(Data records)
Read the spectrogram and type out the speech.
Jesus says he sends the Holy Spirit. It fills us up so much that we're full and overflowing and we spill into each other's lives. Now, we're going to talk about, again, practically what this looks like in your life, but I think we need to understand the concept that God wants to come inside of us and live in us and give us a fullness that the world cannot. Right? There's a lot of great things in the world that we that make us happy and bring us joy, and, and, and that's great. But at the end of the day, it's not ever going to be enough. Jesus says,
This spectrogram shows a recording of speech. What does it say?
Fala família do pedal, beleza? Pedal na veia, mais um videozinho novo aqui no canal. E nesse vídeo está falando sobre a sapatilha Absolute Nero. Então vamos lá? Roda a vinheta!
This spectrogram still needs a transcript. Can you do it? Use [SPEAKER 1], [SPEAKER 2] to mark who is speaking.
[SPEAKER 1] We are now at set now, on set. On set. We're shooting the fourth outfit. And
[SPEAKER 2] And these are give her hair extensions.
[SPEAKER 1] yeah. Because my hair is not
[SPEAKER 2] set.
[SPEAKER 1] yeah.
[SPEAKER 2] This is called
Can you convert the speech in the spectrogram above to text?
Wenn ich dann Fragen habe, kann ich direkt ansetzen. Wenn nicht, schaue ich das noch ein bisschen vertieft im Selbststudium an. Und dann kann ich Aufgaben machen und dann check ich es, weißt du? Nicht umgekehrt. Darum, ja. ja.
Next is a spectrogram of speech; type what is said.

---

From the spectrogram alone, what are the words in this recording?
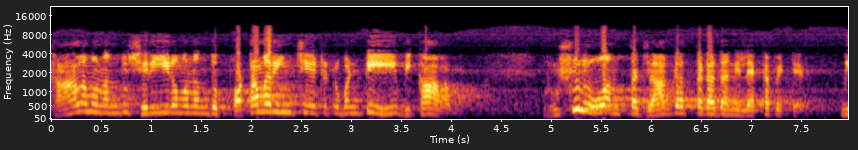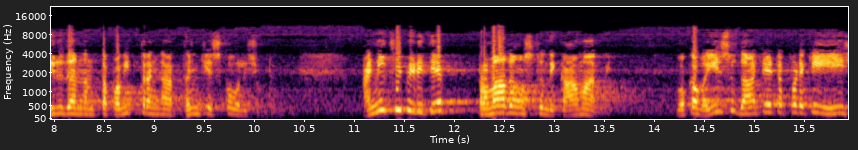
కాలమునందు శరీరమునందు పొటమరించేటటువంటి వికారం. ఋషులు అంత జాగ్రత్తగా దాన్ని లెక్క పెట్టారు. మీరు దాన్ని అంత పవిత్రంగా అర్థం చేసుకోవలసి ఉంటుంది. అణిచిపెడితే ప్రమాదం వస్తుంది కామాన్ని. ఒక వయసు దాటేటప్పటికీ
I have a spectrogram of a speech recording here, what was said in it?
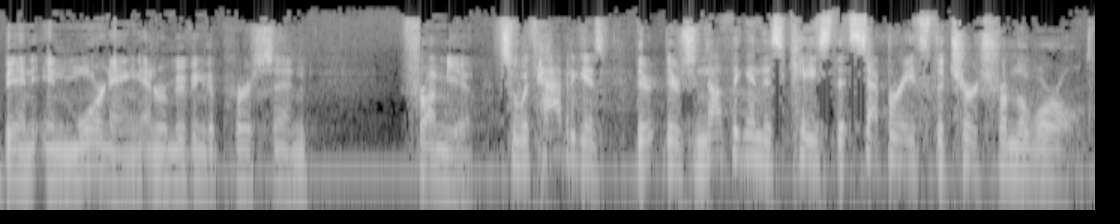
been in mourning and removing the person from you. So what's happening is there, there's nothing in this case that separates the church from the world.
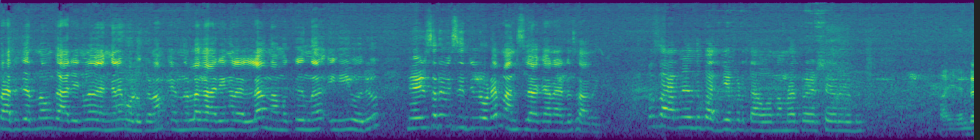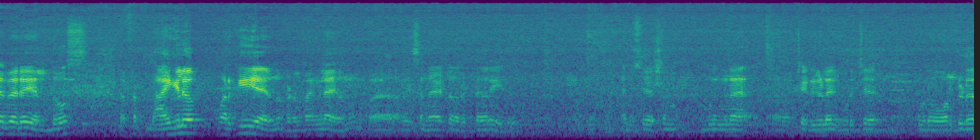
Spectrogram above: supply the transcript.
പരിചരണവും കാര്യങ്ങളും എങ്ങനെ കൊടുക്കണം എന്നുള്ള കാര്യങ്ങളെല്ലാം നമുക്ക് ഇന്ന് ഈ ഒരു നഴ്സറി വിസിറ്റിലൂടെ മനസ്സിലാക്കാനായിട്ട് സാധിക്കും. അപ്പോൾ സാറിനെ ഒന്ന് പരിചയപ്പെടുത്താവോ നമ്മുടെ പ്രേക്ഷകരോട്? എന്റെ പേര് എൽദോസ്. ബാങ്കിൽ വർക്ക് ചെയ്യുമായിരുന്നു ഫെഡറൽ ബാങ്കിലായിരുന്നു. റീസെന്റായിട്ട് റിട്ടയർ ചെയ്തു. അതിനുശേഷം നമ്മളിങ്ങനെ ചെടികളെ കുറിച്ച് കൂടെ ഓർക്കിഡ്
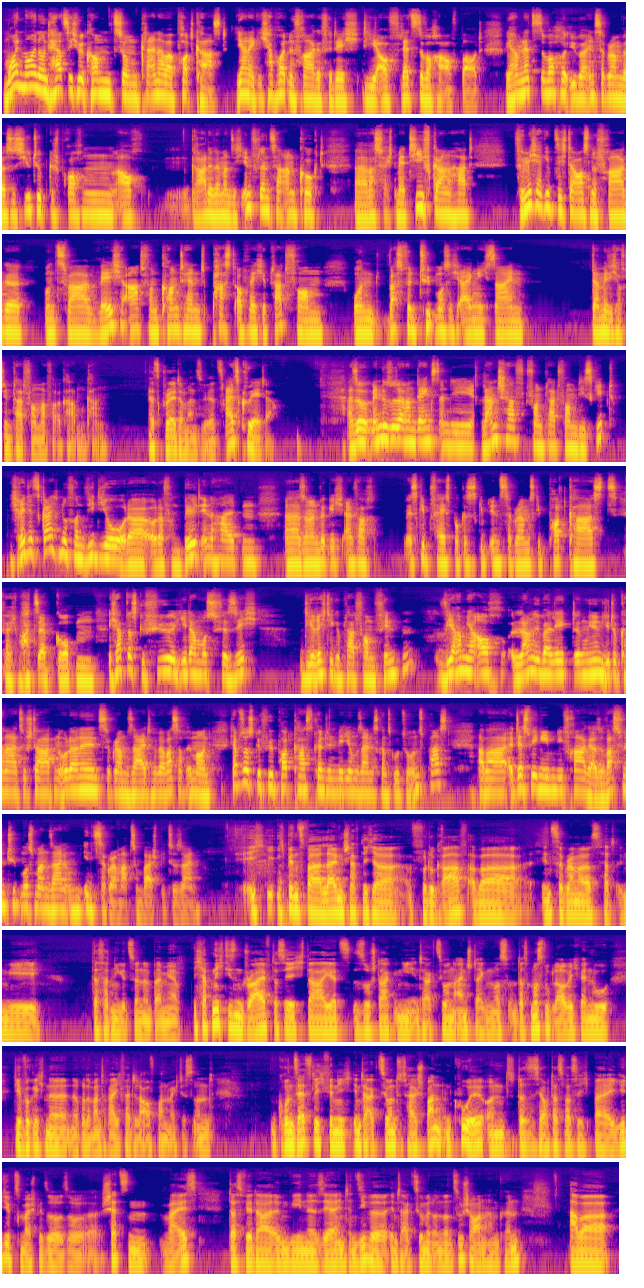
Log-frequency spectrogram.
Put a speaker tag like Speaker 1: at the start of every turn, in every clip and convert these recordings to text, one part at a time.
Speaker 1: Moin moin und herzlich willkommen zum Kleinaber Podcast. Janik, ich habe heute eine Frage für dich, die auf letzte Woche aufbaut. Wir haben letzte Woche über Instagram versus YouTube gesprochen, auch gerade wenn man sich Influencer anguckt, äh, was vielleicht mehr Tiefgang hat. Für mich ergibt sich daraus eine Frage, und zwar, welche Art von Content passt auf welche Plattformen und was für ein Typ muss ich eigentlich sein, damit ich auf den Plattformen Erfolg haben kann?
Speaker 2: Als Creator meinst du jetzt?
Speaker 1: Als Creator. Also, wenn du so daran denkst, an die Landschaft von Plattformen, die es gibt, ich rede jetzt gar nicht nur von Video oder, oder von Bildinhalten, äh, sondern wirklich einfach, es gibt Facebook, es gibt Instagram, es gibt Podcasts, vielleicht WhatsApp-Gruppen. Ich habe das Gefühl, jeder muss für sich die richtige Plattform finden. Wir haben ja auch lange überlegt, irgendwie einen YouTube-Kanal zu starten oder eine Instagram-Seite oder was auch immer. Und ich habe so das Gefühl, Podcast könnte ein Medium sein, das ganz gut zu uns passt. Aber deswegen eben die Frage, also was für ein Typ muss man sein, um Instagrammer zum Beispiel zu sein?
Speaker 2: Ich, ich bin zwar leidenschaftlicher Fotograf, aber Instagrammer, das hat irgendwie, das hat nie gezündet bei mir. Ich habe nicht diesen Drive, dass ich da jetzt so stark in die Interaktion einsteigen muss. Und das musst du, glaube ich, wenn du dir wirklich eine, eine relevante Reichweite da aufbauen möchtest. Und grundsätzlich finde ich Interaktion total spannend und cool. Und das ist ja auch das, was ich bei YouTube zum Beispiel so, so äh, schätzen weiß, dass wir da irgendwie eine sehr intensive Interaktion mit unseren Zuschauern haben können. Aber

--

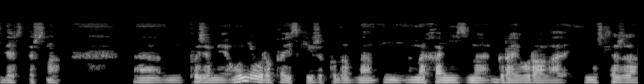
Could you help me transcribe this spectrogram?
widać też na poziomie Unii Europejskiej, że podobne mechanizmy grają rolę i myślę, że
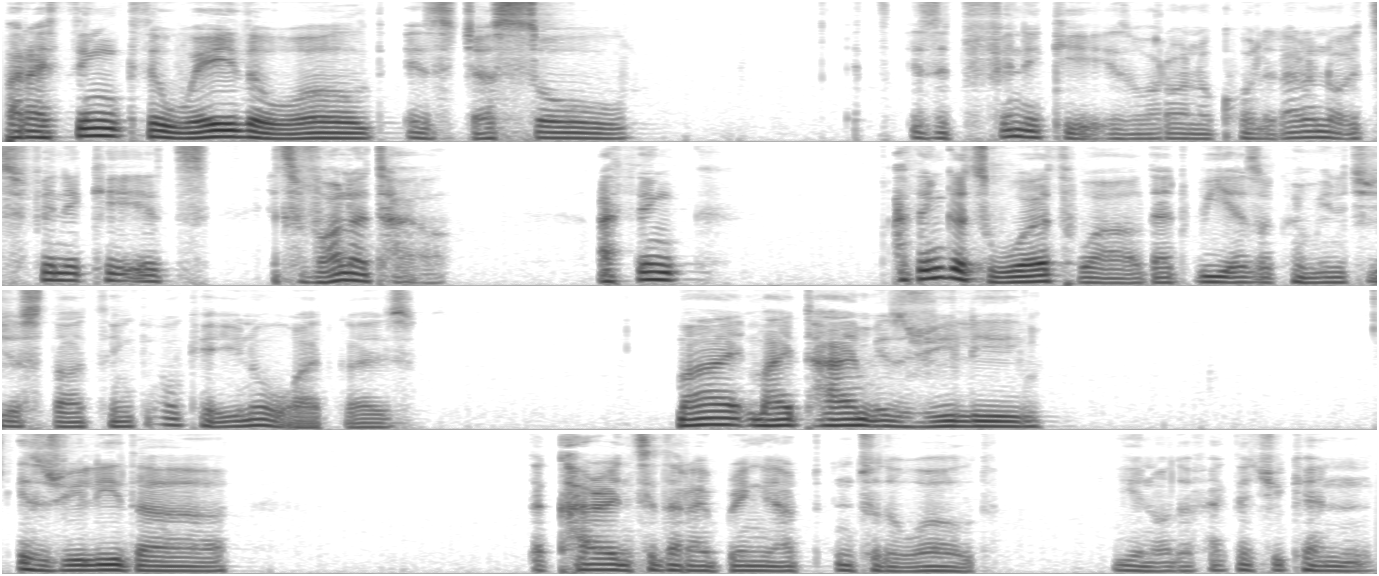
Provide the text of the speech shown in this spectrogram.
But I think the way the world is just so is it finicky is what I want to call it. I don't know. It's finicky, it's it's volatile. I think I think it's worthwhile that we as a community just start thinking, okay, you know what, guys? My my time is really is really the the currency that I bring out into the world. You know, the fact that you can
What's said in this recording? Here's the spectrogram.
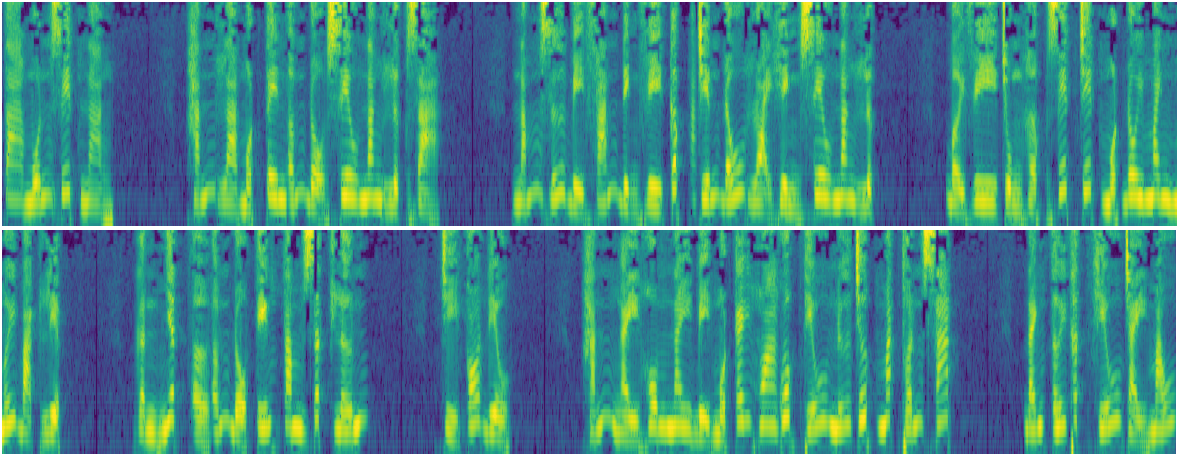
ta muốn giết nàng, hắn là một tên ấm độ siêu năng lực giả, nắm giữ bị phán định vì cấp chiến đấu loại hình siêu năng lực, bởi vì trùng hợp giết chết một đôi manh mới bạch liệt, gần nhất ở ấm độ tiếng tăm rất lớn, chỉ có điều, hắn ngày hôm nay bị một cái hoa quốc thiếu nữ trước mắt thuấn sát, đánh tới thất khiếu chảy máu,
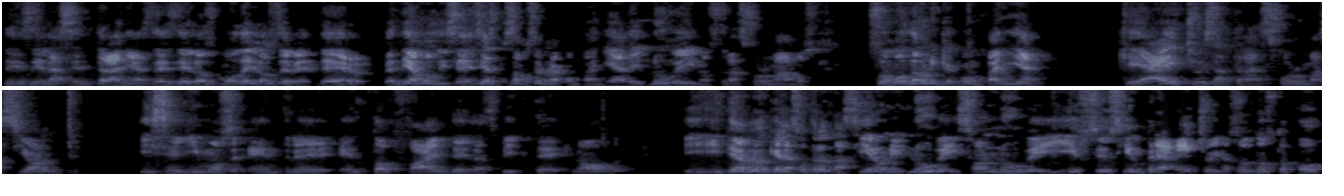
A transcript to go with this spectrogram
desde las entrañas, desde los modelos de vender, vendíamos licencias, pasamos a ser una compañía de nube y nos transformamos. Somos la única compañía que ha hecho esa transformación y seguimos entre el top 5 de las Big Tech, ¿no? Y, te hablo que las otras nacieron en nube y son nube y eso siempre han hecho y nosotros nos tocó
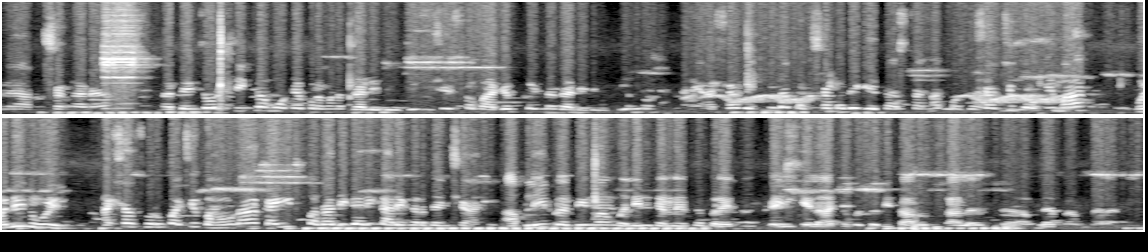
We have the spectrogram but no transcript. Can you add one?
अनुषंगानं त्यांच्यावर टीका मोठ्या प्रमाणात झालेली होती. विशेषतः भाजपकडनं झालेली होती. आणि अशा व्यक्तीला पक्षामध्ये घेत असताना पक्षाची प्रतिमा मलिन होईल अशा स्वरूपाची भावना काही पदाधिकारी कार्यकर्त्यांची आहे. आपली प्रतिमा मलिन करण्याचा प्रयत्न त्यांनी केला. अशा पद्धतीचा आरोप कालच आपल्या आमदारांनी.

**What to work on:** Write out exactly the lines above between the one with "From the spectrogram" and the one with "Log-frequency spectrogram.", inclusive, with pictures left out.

**Response:**
From the spectrogram alone, what are the words in this recording?
కాలమునందు శరీరమునందు పొటమరించేటటువంటి వికారం. ఋషులు అంత జాగ్రత్తగా దాన్ని లెక్క పెట్టారు. మీరు దాన్ని అంత పవిత్రంగా అర్థం చేసుకోవలసి ఉంటుంది. అణిచిపెడితే ప్రమాదం వస్తుంది కామాన్ని. ఒక వయసు దాటేటప్పటికీ
I have a spectrogram of a speech recording here, what was said in it?
been in mourning and removing the person from you. So what's happening is there, there's nothing in this case that separates the church from the world.
Spectrogram above: supply the transcript.
പരിചരണവും കാര്യങ്ങളും എങ്ങനെ കൊടുക്കണം എന്നുള്ള കാര്യങ്ങളെല്ലാം നമുക്ക് ഇന്ന് ഈ ഒരു നഴ്സറി വിസിറ്റിലൂടെ മനസ്സിലാക്കാനായിട്ട് സാധിക്കും. അപ്പോൾ സാറിനെ ഒന്ന് പരിചയപ്പെടുത്താവോ നമ്മുടെ പ്രേക്ഷകരോട്? എന്റെ പേര് എൽദോസ്. ബാങ്കിൽ വർക്ക് ചെയ്യുമായിരുന്നു ഫെഡറൽ ബാങ്കിലായിരുന്നു. റീസെന്റായിട്ട് റിട്ടയർ ചെയ്തു. അതിനുശേഷം നമ്മളിങ്ങനെ ചെടികളെ കുറിച്ച് കൂടെ ഓർക്കിഡ്
Log-frequency spectrogram.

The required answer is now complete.